I like to mimic this precision as a consumer and a purchaser of goods for my clients, whether or not they live in the city. Responsible design is sustainable design, and when possible supports a renewable life cycle from material sourcing to production to product use, and eventually, to demolition and recycling. We must be intentional and responsible about the products and trades we support, and I try to do that in the surfaces, textiles, and pieces that I specify for my clients. We must return back to an embracing of the local, artistic, and hand made traditions that have provided responsible products for consumers for centuries.
7. Who are your creative mentors?
This is the hardest question for me to answer on this list!
Renzo Piano, Rem Koolhaas, Frank Gehry, and Lord Norman Robert Foster rank among my favorite architects. Miv Watts, Madeline Stuart, Candice Olson, and Philip Starck rank among my favorite interior and architectural designers. There are just so many inspirations out there! They all are connected in their pursuit of the intersection of art and functionality.
Personally, I was lucky to have two professors during my schooling named Casey Sherman and Renan Pierre who both had a great impact on me. As Harvard trained architects and business partners, their focus was on the process of creation, and the philosophy and purpose behind a design. They believe architecture and space planning should enrich the human experience through built form. Their emphasis on revision, on new perspectives and ways of going about problem solving has greatly influenced how I approach a project. They have been lauded as “architectural activists” by a number of national magazines and newspapers, and they actively pursue opportunities in their work for “architectural intervention and invention.” I respect the projects they choose, their collaboration process, their contributions to public purposes, and the support and guidance they have given to me throughout my time as a designer.

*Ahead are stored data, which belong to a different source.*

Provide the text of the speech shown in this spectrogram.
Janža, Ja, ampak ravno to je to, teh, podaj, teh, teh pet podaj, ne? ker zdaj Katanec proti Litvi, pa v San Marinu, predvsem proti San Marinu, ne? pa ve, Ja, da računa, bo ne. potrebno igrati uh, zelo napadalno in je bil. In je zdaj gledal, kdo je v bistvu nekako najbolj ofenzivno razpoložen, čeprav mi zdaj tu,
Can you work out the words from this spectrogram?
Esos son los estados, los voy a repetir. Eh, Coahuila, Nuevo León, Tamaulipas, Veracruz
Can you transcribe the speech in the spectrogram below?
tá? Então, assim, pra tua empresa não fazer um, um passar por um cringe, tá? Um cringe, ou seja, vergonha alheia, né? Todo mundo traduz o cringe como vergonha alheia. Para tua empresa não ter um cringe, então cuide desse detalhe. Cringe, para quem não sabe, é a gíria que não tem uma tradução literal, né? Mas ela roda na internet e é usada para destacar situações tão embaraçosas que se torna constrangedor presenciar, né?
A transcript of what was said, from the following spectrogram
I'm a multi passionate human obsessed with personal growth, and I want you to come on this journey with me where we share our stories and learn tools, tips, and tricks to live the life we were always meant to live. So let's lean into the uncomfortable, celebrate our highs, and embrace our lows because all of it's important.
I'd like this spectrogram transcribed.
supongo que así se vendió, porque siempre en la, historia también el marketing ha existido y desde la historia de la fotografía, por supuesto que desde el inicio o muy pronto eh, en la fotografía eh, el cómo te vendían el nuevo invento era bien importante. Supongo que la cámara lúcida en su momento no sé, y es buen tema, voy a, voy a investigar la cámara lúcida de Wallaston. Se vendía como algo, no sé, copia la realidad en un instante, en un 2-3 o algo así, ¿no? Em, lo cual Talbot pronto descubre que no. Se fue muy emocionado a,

8. Tell us about the one project you would say you are most proud of.
Yikes. This is going to sound sappy. A long while ago I designed sets for “Confessions of a Shopaholic,” and it was a proud moment for me. Not because it was a great film, (Um, errr… I mean, it was. You should all see it. Twice.) but because it was my first job out of design school. It was a proud moment for me. The end product was great, and it was an actual paying job that edified me as a designer. Getting a paycheck from Paramount Pictures was a sort of reality check that said, “Look! You are really here! You’ve made it. You can do it. Look where you started, and where you’re headed now!”

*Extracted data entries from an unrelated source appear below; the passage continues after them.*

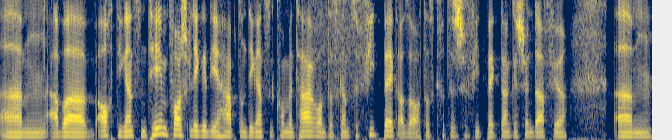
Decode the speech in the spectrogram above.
Ähm, aber auch die ganzen Themenvorschläge, die ihr habt und die ganzen Kommentare und das ganze Feedback, also auch das kritische Feedback, Dankeschön dafür. Ähm,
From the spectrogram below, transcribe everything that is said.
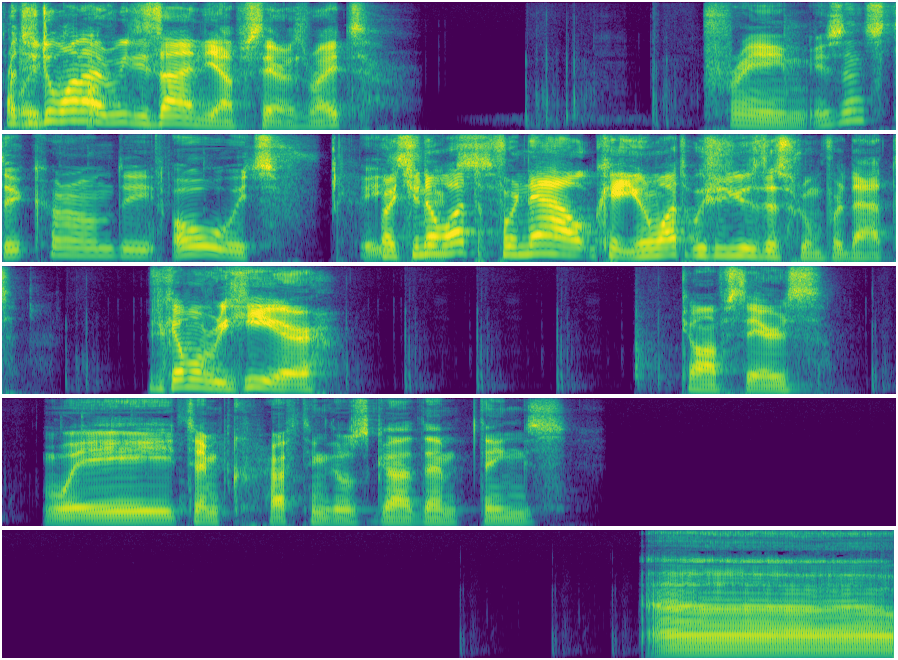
But you do want to redesign the upstairs, right? Frame isn't stick around the. Oh, it's. Eight Right. You know what? For now, okay. You know what? We should use this room for that. If you come over here, come upstairs. Wait, I'm crafting those goddamn things. Uh,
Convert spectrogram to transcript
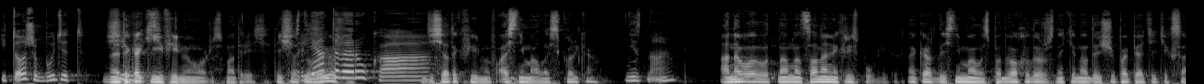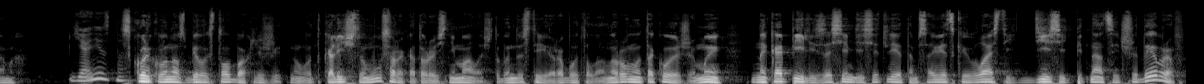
и тоже будет Ну это какие фильмы можно смотреть? Ты сейчас «Бриллиантовая рука». Десяток фильмов. А снималось сколько? Не знаю. А на, вот на национальных республиках. На каждой снималось по два художественных кино, да еще по пять этих самых. Я не знаю. Сколько у нас в белых столбах лежит? Ну вот количество мусора, которое снималось, чтобы индустрия работала, оно ровно такое же. Мы накопили за 70 лет там, советской власти 10-15 шедевров,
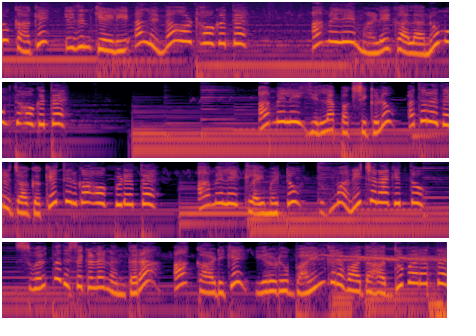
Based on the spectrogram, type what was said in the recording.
ಕಾಲು ಕಾಗೆ ಇದನ್ ಕೇಳಿ ಅಲ್ಲಿಂದ ಹೊರಟು ಹೋಗುತ್ತೆ. ಆಮೇಲೆ ಮಳೆಗಾಲನೂ ಮುಗ್ದು ಹೋಗುತ್ತೆ. ಆಮೇಲೆ ಎಲ್ಲ ಪಕ್ಷಿಗಳು ಅದರದರ ಜಾಗಕ್ಕೆ ತಿರ್ಗಾ ಹೋಗ್ಬಿಡುತ್ತೆ. ಆಮೇಲೆ ಕ್ಲೈಮೇಟು ತುಂಬಾನೇ ಚೆನ್ನಾಗಿತ್ತು. ಸ್ವಲ್ಪ ದಿವಸಗಳ ನಂತರ ಆ ಕಾಡಿಗೆ ಎರಡು ಭಯಂಕರವಾದ ಹದ್ದು ಬರುತ್ತೆ.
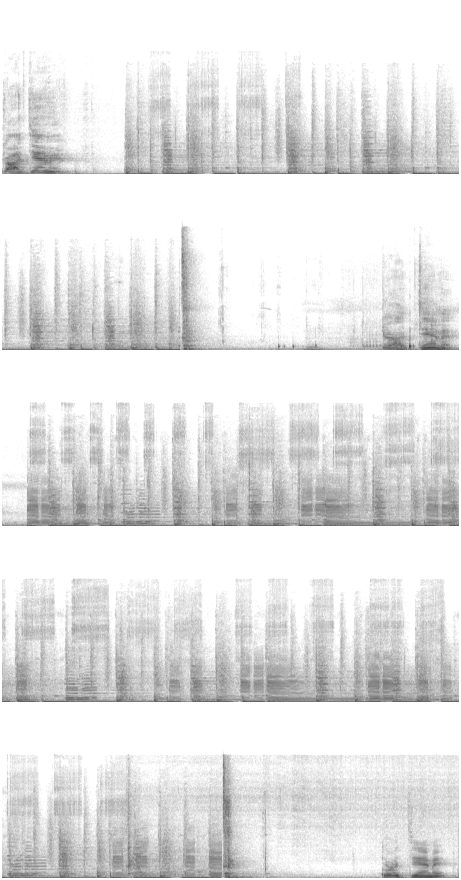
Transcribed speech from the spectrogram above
God damn it! God damn it. God damn it.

9. What do you enjoy doing when you're not designing?
Cooking, traveling, volunteering, movies, social justice issues and current events, observing the world and enjoying nature, and especially enjoying time with my husband, Kurt, and occasionally, my cat Adi. It’s hard not to design, if just in my head, when I go to new places or see ways that things can be done better. So a little piece of me, I admit, doesn't really stop designing.
10. Where do you see yourself in 10 years?

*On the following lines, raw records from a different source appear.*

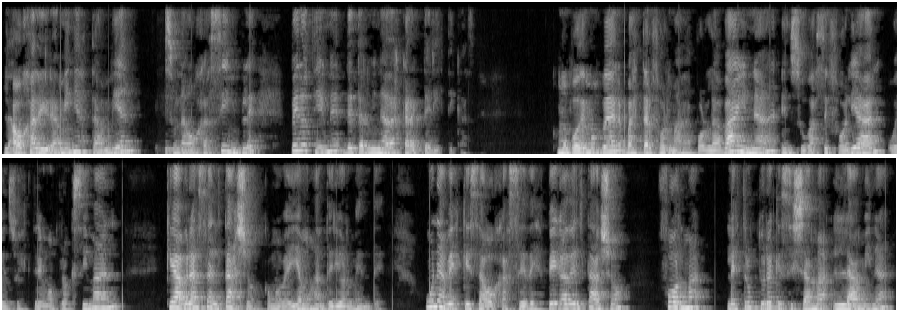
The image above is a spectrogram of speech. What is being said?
La hoja de gramíneas también es una hoja simple, pero tiene determinadas características. Como podemos ver, va a estar formada por la vaina en su base foliar o en su extremo proximal, que abraza el tallo, como veíamos anteriormente. Una vez que esa hoja se despega del tallo, forma la estructura que se llama lámina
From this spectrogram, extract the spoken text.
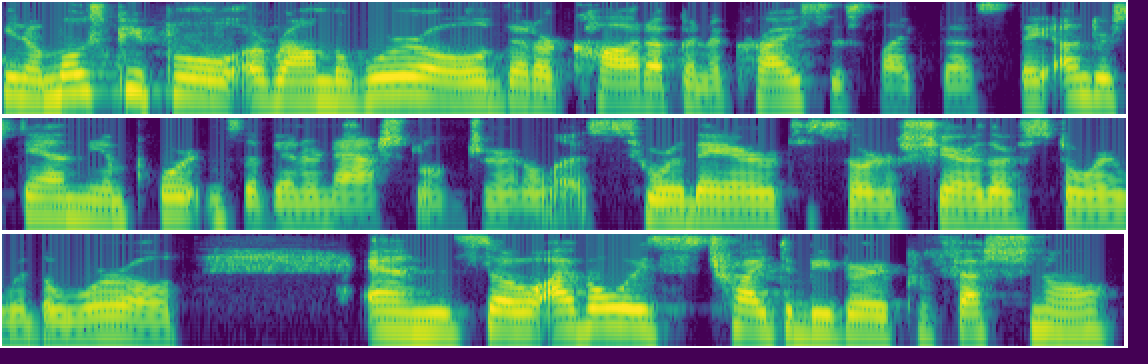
You know, most people around the world that are caught up in a crisis like this, they understand the importance of international journalists who are there to sort of share their story with the world. And so I've always tried to be very professional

It’s such a hard question. I hope to have a successful interior design business in ten years, but most importantly, I just hope to be a better person. It’s hard to guess what’s in the future, but I hope to find myself and my family healthy and becoming better people a little every day.
Eventually, I would love to be able to use the money I make serving many clients to fund projects for lower income clients and non-profit organizations. Some of that I do right now, but my true dream is for that ability to bring good design to anyone to multiply as time goes on... I believe that everyone deserves good design, and that it should be accessible to all. I almost did not become a designer, because for years I believed it was just a career that catered to the rich. But eventually I realized that I have the power to make my career whatever I like, and my intention is to carve a new path...